The destroyed structure was replaced with a double-leaf bascule bridge in 1927, but on December 15, 1928, the east leaf of the bridge and its trunnion fell into the river. 16 It was determined that the bridge was capable of bearing loads crossing the roadway, but not of handling the stresses of opening and closing the leafs, which led to metal fatigue. 17 18 The structure was repaired and reopened to traffic.
Construction of a vertical lift bridge began in 1951. 19 Costing $8 million to build, the new six-lane crossing opened in June 1954 after a dedication ceremony attended by Governor Robert B. Meyner. 20 The bridge was rehabilitated in 2003 and repaired and repainted in 2009-11.
- State: New Jersey
- Route: Truck US Routes 1 and 9
- Type: Vertical Lift, Warren Through Truss
- Status: Active - Automobile
- Total Length: 1,480 feet
- Main Span Length: 222 feet
- Deck Width: 75 feet
- Height: 73.5 feet

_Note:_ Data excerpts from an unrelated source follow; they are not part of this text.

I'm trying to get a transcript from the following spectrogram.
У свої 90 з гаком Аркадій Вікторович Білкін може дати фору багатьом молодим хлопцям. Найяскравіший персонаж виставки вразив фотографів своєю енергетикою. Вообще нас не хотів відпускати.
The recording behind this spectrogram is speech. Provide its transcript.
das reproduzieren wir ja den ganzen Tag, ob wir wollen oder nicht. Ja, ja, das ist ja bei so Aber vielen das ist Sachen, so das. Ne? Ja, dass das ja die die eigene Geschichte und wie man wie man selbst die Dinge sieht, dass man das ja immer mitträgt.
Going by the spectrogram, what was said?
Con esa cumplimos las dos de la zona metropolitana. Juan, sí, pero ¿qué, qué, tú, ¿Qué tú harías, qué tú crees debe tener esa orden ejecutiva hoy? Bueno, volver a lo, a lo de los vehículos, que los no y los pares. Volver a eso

- Above Vertical Clearance: 16.2 feet
- Urquhart, Frank J. A History of the City of Newark, New Jersey: Embracing Practically Two and a Half Centuries, 1666-1913. Lewis Historical Publishing, 1913.
- Modica, Glenn R. “The Hackensack River Vertical Lift Bridges Historic District.” New Jersey Department of Transportation.

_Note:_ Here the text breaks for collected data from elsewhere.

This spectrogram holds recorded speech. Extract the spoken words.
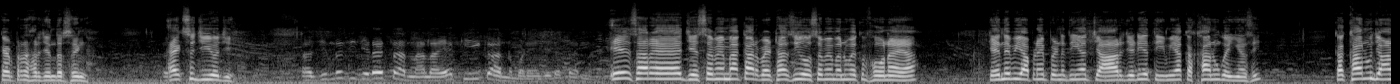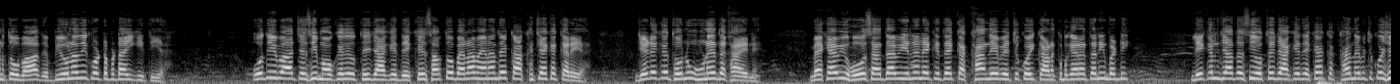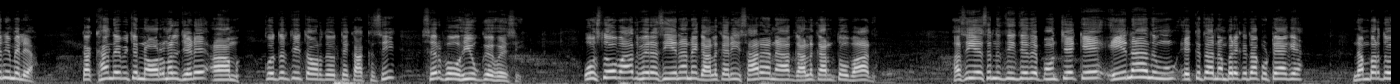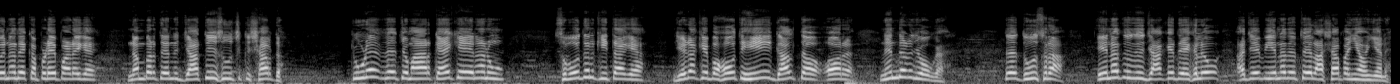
Captain Harjinder Singh. Ex G O G Arjinder ji ਜਿਹੜਾ ਇਹ ਧਰਨਾ ਲਾਇਆ ਕੀ ਕਾਰਨ ਬਣਿਆ ਜਿਹੜਾ ਧਰਨਾ? ਇਹ ਸਰ ਜਿਸ ਸਮੇਂ ਮੈਂ ਘਰ ਬੈਠਾ ਸੀ ਉਸ ਸਮੇਂ ਮੈਨੂੰ ਇੱਕ ਫੋਨ ਆਇਆ। ਕਹਿੰਦੇ ਵੀ ਆਪਣੇ ਪਿੰਡ ਦੀਆਂ ਚਾਰ ਜਿਹੜੀਆਂ ਤੀਵੀਆਂ ਕੱਖਾਂ ਨੂੰ ਗਈਆਂ ਸੀ। ਕੱਖਾਂ ਨੂੰ ਜਾਣ ਤੋਂ ਬਾਅਦ ਵੀ ਉਹਨਾਂ ਦੀ ਕੁੱਟ ਪਟਾਈ ਕੀਤੀ ਹੈ। ਉਹਦੀ ਬਾਅਦ 'ਚ ਅਸੀਂ ਮੌਕੇ ਦੇ ਉੱਤੇ ਜਾ ਕੇ ਦੇਖੇ। ਸਭ ਤੋਂ ਪਹਿਲਾਂ ਮੈਂ ਇਹਨਾਂ ਦੇ ਕੱਖ ਚੈੱਕ ਕਰਿਆ ਜਿਹੜੇ ਕਿ ਤੁਹਾਨੂੰ ਹੁਣੇ ਦਿਖਾਏ ਨੇ। ਮੈਂ ਕਿਹਾ ਵੀ ਹੋ ਸਕਦਾ ਵੀ ਇਹਨਾਂ ਨੇ ਕਿਤੇ ਕੱਖਾਂ ਦੇ ਵਿੱਚ ਕੋਈ ਕਣਕ ਵਗੈਰਾ ਤਾਂ ਨਹੀਂ ਵੱਢੀ। ਲੇਕਿਨ ਜਦ ਅਸੀਂ ਉੱਥੇ ਜਾ ਕੇ ਦੇਖਿਆ ਕੱਖਾਂ ਦੇ ਵਿੱਚ ਕੁਝ ਨਹੀਂ ਮਿਲਿਆ। ਕੱਖਾਂ ਦੇ ਵਿੱਚ ਨਾਰਮਲ ਜਿਹੜੇ ਆਮ ਕੁਦਰਤੀ ਤੌਰ ਦੇ ਉੱਤੇ ਕੱਖ ਸੀ, ਸਿਰਫ ਉਹੀ ਉੱਗੇ ਹੋਏ ਸੀ। ਉਸ ਤੋਂ ਬਾਅਦ ਫਿਰ ਅਸੀਂ ਇਹਨਾਂ ਨੇ ਗੱਲ ਕਰੀ, ਸਾਰਿਆਂ ਨਾਲ ਗੱਲ ਕਰਨ ਤੋਂ ਬਾਅਦ। ਅਸੀਂ ਇਸ ਨਤੀਜੇ ਤੇ ਪਹੁੰਚੇ ਕਿ ਇਹਨਾਂ ਨੂੰ ਇੱਕ ਤਾਂ ਨੰਬਰ ਇੱਕ ਦਾ ਕੁੱਟਿਆ ਗਿਆ, ਨੰਬਰ 2 ਇਹਨਾਂ ਦੇ ਕੱਪੜੇ ਪਾੜੇ ਗਏ, ਨੰਬਰ 3 ਜਾਤੀ ਸੂਚਕ ਸ਼ਬਦ। ਚੂੜੇ ਦੇ ਚਮਾਰ ਕਹਿ ਕੇ ਇਹਨਾਂ ਨੂੰ ਸੰਬੋਧਨ ਕੀਤਾ ਗਿਆ, ਜਿਹੜਾ ਕਿ ਬਹੁਤ ਹੀ ਗਲਤ ਔਰ ਨਿੰਦਣਯੋਗ ਹੈ। ਤੇ ਦੂਸਰਾ, ਇਹਨਾਂ ਤੇ ਤੁਸੀਂ ਜਾ ਕੇ ਦੇਖ ਲਿਓ, ਅਜੇ ਵੀ ਇਹਨਾਂ ਦੇ ਉੱਤੇ ਲਾਸ਼ਾਂ ਪਈਆਂ ਹੋਈਆਂ ਨੇ।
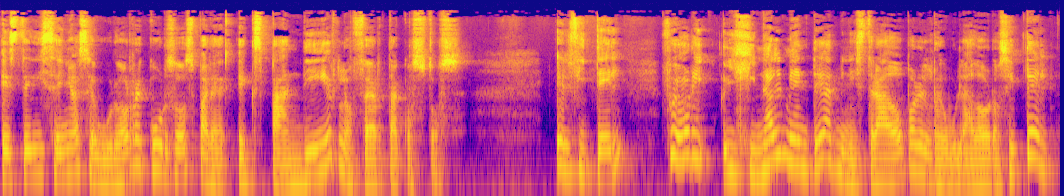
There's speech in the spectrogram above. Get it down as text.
Este diseño aseguró recursos para expandir la oferta costosa. El FITEL fue originalmente administrado por el regulador OCIPTEL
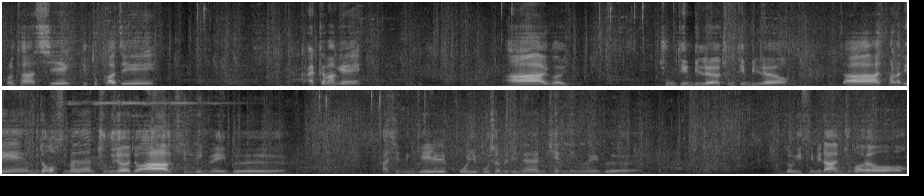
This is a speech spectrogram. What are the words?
프런트 하나씩 디토까지. 깔끔하게. 아 이거 중팀 밀려요 중팀 밀려요. 자 팔라딘 무적 없으면 죽으셔야죠. 아 킬링 웨이브. 가시는 길 고이 모셔드리는 킬링 웨이브. 무적 있습니다. 안 죽어요.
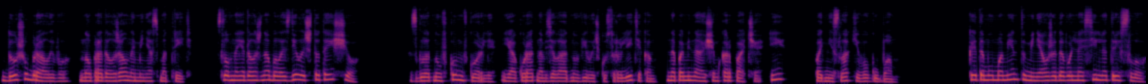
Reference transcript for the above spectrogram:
Дош убрал его, но продолжал на меня смотреть, словно я должна была сделать что-то еще. Сглотнув ком в горле, я аккуратно взяла одну вилочку с рулетиком, напоминающим карпаччо, и поднесла к его губам. К этому моменту меня уже довольно сильно трясло,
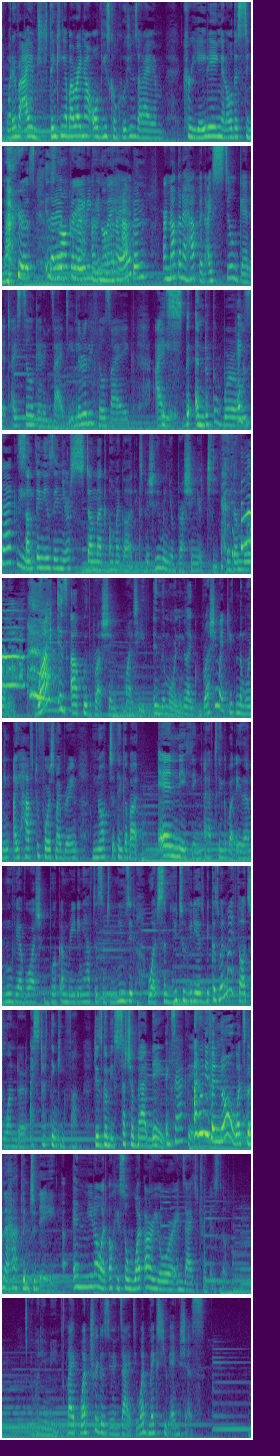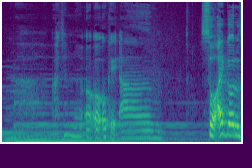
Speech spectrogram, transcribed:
whatever I am thinking about right now, all these conclusions that I am creating and all the scenarios It's that I'm not gonna- creating in my head happen. are not gonna happen. I still get it. I still get anxiety. It literally feels like I. It's the end of the world. Exactly. Something is in your stomach. Oh my god, especially when you're brushing your teeth in the morning. Why is up with brushing my teeth in the morning? Like brushing my teeth in the morning, I have to force my brain not to think about anything. I have to think about either a movie I've watched, a book I'm reading, I have to listen to music, watch some YouTube videos because when my thoughts wander, I start thinking, fuck, today's gonna be such a bad day. exactly. I don't even know what's gonna happen today. And you know what? Okay, so what are your anxiety triggers though? What do you mean? Like, what triggers your anxiety? What makes you anxious? I don't know. Oh, oh, okay. Um, so I go to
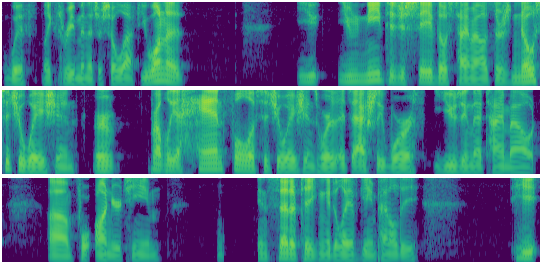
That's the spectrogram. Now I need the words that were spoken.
with like three minutes or so left. You want to you you need to just save those timeouts. There's no situation or probably a handful of situations where it's actually worth using that timeout um, for on your team instead of taking a delay of game penalty. He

- Rae-Turner, Jean and Richard T. Koles. Newark. Arcadia Publishing, 2001, p. 59.
- Robinson, Walter F. “Old Bergen Township (Now Hudson County) in the American Revolution.” Bayonne Bicentennial Committee, 1976.

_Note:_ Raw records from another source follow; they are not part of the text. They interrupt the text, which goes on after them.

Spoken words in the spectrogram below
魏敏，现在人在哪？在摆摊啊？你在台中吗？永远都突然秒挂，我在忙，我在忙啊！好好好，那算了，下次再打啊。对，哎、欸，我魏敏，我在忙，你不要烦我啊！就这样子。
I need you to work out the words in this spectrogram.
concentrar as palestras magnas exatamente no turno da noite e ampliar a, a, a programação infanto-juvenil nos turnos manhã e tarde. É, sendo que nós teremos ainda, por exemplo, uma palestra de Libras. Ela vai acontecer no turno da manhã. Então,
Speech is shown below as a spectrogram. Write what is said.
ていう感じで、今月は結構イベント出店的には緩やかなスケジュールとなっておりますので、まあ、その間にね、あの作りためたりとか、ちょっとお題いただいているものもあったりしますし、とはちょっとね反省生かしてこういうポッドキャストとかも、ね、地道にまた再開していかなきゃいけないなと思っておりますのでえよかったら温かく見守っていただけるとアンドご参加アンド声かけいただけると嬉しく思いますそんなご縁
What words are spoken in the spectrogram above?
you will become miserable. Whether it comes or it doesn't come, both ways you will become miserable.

- Shalhoub, Patrick B. Jersey City. Arcadia Publishing, 1995.
- Charles E. Milnor vs. The Newark Plank Road and Ferry Co. & Als, 1856.
- Report of the Assembly Committee Appointed to Inquire into the Condition of the Bridges over the Passaic and Hackensack Rivers in the Counties of Union, Essex, Hudson. Trenton: New Jersey Assembly, 1865.
- “North Jersey Street Railway.” NJT/Public Service Line.
- “Ship Smashes Bridge over Hackensack.” New York Times, 23 Jun. 1922.
- “History.” Port Authority of New York and New Jersey, 2020.
- KSK Architects Historians Planners, editor. “Highway Era.” New Jersey Historic Roadway Survey, New Jersey Department of Transportation, 2011, p. 99.
- “A Famous Highway Old Plank Road in New Jersey Established in 1765.” New York Times, 26 Jul. 1914.
- Sheweber, Nate. “A Design From an Earlier, Steel-Heavy Era.” New York Times, 27 Dec. 2005.
- “How the ‘Lincoln Way’ Project Now Stands.” New York Times, 5 Apr. 1914.
- Modica, Glenn. “The Hackensack River Vertical Lift Bridges Historic District.” Richard Grubb Associates.
- “Bridge Lift Crashes into the Hackensack.” New York Times, 16 Dec. 1928.
- “Lincoln Highway Bascule Drops into River.” Engineering News-Record, 20 Dec. 1928.
- “Fight Wooden Span on the Hackensack.” New York Times, 19 Dec. 1928.
- Haff, Joseph O. “Jersey is Building $300,000,000 Roads.” New York Times, 26 Feb. 1953.
- “$8,000,000 Span Opened.” New York Times, 18 Jun. 1954.